Driving in to Nashville, our first stop just had to be at Loretta Lynn’s Kitchen for a full country buffet, at lunch! It was actually quite good. Loretta’s Ranch is about 6 miles down the road, but we didn’t go.
We got set up at a nice RV park near the Nashville Airport, called Nashville Shores and our site backed on to the lake 👍 Then we had to hurry to make it to The Grand Ole Opry as we had tickets for the Friday Night show.
When we purchased the tickets, we knew that Charlie Daniels was one of the performers, so we were thrilled to see that Vince Gill was added to the roster! We really liked the format of each group performing 2 songs – it gives such a great variety of artists in a short time. A Canadian group from Alberta – High Valley – were great. Of course, for us the highlight was Vince Gill and 82 year old Charlie Daniels!! And yes, he did end with The Devil Went Down to Georgia 🎉 It was awesome! Our seats were up really, really high, but they had huge screens so we could see well. It was amazing so much fun!

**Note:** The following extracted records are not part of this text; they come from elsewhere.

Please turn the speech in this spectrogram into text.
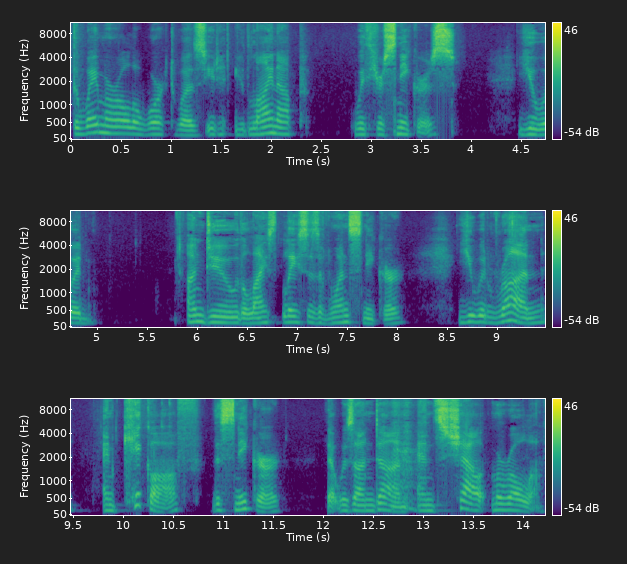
the way Merola worked was you'd you'd line up with your sneakers. You would undo the laces of one sneaker. You would run and kick off the sneaker that was undone and shout Merola.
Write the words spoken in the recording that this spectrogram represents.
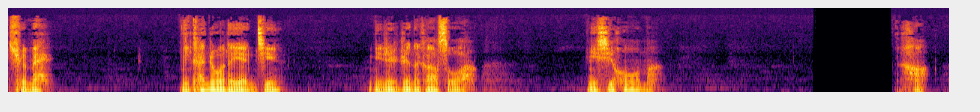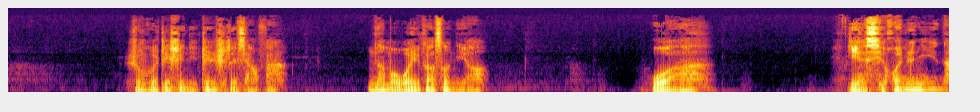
学妹，你看着我的眼睛，你认真的告诉我，你喜欢我吗？好，如果这是你真实的想法，那么我也告诉你哦，我啊。也喜欢着你呢。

Saturday, we toured the plantation home of the seventh president of the United States, Andrew Jackson. Completed in 1819, the main house is a two-story Greek Revival, brick mansion. The interior was beautiful, and the wallpaper, hardwood flooring, carpet and most of the furniture was original. The property itself was stunning and in Andrew Jackson’s time had been a cotton plantation. We also were able to witness a duel – defend your honor!
President Jackson’s legacy is quite controversial. On one hand, he challenged the political establishment and tried to transfer power to the common man, and encouraged exploration and American expansion. Jackson is considered so influential that his face is on the front of the $20 bill. On the other hand, his harsh treatment of enslaved workers and his forced removal of Native Americans from their ancestral lands, the Indian Removal Act (also known as the Trail of Tears), gave him the nickname ‘Jack the Devil’.

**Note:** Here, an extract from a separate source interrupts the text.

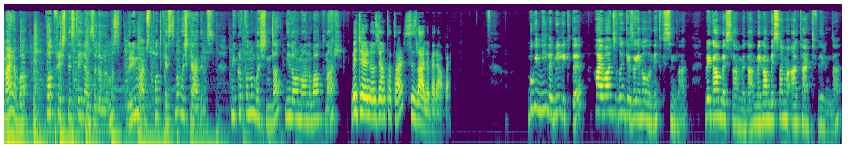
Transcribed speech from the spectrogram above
Merhaba, Podfresh desteğiyle hazırladığımız Green Vibes Podcast'ına hoş geldiniz. Mikrofonun başında Nil Ormanlı Balpınar ve Ceren Özcan Tatar sizlerle beraber. Bugün Nil'le birlikte hayvancılığın gezegene olan etkisinden, vegan beslenmeden, vegan beslenme alternatiflerinden,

Off to the Parthenon, in Nashville, of course! It was built for the Tennessee Centennial Exposition in 1897 and is a full scale replica of the original Parthenon. In 1990 they unveiled the Athena statue. She’s almost 42 feet tall and again, a replica of the original. The lower level serves as an art gallery.

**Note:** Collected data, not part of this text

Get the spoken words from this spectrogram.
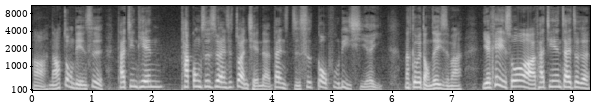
啊，然后重点是他今天他公司虽然是赚钱的，但只是够付利息而已。那各位懂这意思吗？也可以说啊，他今天在这个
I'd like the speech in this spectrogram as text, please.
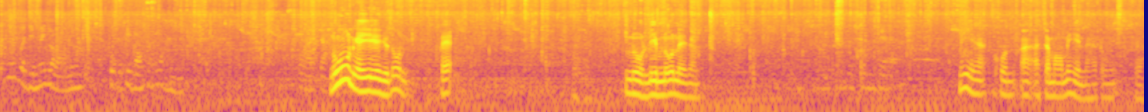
ที่บดีไม่ร้องปกติร้องทั้งวันตายจ้ะนู่นไงยืนอยู่นู่นแพะนู่นริมนู่นเลยจันนี่ฮะ คนอะอาจจะมองไม่เห็นนะฮะตรงนี้เดี๋ยว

We sure enjoyed the Honky-tonk Hop! – gotta love Broadway 🤠 It’s so cool to go from one bar to the next, and each floor in every bar has live music! You work your way up, floor by floor, to the rooftop deck and just listen and dance and have fun! 🍺 Fabulous and talented musicians everywhere! We started off in Alan Jackson’s Good Time Bar and stopped in on each of the 4 floors! We ended up Honky-tonk hopping into several bars and really enjoyed the atmosphere and music!
Sunday, we toured the Ryman Auditorium, which was once the home of the Grand Ole Opry. It was originally the Union Gospel Tabernacle and opened in 1892. Its construction was spearheaded by a wealthy riverboat captain, Thomas Ryman, who also owned several saloons. He had gone to a tent revival to heckle the preacher, Samuel Porter Jones, and ended up being ‘saved’, so made it his mission to build a large auditorium for church service. When Thomas passed away, Samuel Jones felt the auditorium should be named after him.
Even though the building was designed for worship, in order to pay off debts, it started to be leased out for non-religious events. Eventually the local country radio program, known as the Grand Ole Opry, was needing a new place to host its programs so they had their first broadcast from the Ryman on June 5, 1943, and originated there every week for nearly 31 years thereafter. Every show sold out, and hundreds of fans were often turned away. That’s how the building became known as the Grand Ole Opry. In 1974 it moved to its new location, but they did cut a circle out of the old stage and placed it in the new building on the new stage, so the circle wouldn’t be broken.
The old building fell in disrepair and was almost demolished, but several groups and individuals banded together and funded the project to have the old Ryman restored to its former glory.
We also toured the Country Music Hall of Fame, which was pretty interesting. Lots of history about the country music industry and memorabilia to look at. We spent several hours wandering around and taking it all in.
Easy bike ride, he said. 20 miles round trip, he said. Oops, he said!
We cycled from our campsite to the Music City BikeWay, or so we thought, which goes along the Stones River and joins on to the Cumberland River.
It was at this point we realized the bike path was on the other side of the river 😮
Yes, Henry did leave his bike at the top of the hill and run down to get Joanne’s, and climb back up the hill again 😉 It was pretty funny!
We finally got on the Music City BikeWay, which turned out to be really, really hilly, but no problem for an e-bike, or Henry 😜 It was a beautiful paved path that meandered along the rivers and worked its way into downtown Nashville, however, the path was closed near downtown for bridge repair, so we didn’t make it all the way, but it was a fabulous day, riding 29, not 20, miles round trip!
This is a view from our campsite at Nashville Shores 👍
We thoroughly enjoyed our time in Nashville – loved the music, atmosphere and people 🤠 Seriously, some of the nicest and friendliest folk we’ve met so far.